The 1957 Elise bridesmaid was a vision of loveliness in dotted nylon net. Her jointed ankles allowed her to wear flats as well as high-heeled shoes.

By A. Glenn Mandeville

By 1957, Madame Alexander’s fashion-doll lineup had never looked better. The 1957 dolls had a new peaches-and-cream finish to the faces with a perfect blend of blush — the com­pany’s offerings were indeed spectacular. One outstanding new addition to the legendary company’s designs that year was Elise, a 16.5-inch fully jointed doll.

After a controversial launch two years earlier, Madame Al­exander’s first entry into the high-heel full-figured fashion-doll market, Cissy, was a 21-inch piece of stunning perfection admired by children and collectors alike. Alexander’s 1957 line also included the lovely 12- inch Lissy doll. What set Elise apart was a new feature — her jointed ankles allowed collec­tors to dress her in ballerina slippers, flat-soled daytime shoes, or glamorous high heels, depending on the occasion.

The 1957 Elise bride showcased Madame Alexander’s latest fashion doll. Elise features a gorgeous blushed hard plastic face and a fully jointed 16.5-inch body.
The 1957 Elise ballerina was a very popular doll.

Now there was an Alexander fashion doll available in a variety of sizes and price ranges. These glamorous dolls could be found in the floor-to-ceiling cabinets of the most prestigious department stores, as well as the many enticing fashion-doll sections of Madame Alexander’s beloved FAO Schwarz. Also on offer for all of Madame’s fashion dolls were separate box fashions and a clothing rack with hangers, so these top-of-the-line dolls would never want for a new fashionable outfit.

Madame Alexander told me at one event that it cost more to make a separate boxed fashion than it did to manufacture an entire dressed doll. But she felt it was necessary for a high-end fashion doll to have a high-end wardrobe to match. This aspect of extra box fashions was often lacking in competing fashion dolls, thus justifying the cost.

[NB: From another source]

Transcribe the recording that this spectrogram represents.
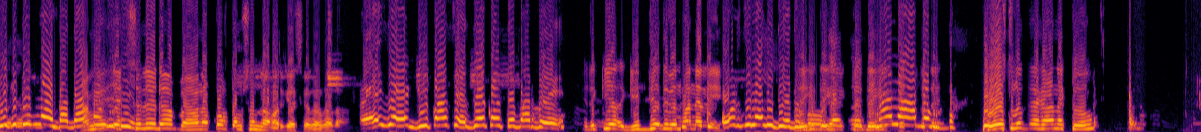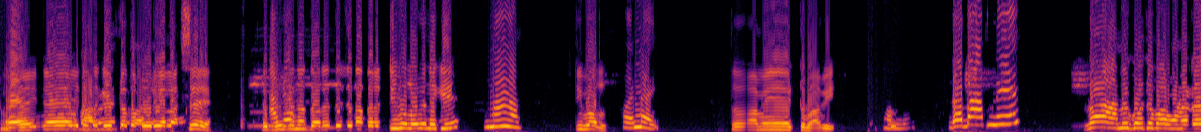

This striking late 1950s Elise was an FAO Schwarz exclusive and is very hard to find today.

The late 1950s was also a time of transition. Much like the late 1940s, when companies were switching over from composition dolls to hard plas­tic dolls, now vinyl, a soft plastic, was about to be used on some of the high-end fashion dolls. In 1961, some Elise dolls shown in the company catalog as having a hard plastic head would now feature a vinyl head.

Madame Alexander loved the original hard plastic Elise head mold. In 1963, the company issued a Scarlett and a Renoir doll, each of which was available with either the new vinyl head or the original 1957 Elise hard plastic head. As the years passed, the 16.5-inch body with jointed ankles would also be used on the impish Maggie Mix-Up as well as numerous bride and ballerina dolls.

According to some company sources, the Elise doll was one of the top-selling dolls from 1957 to 1964. Today, she’s still remembered as a fashion leader and, and she is highly desirable doll among today’s fashion-doll collectors!

Another late 1950s Elise shows the doll at her stunning best!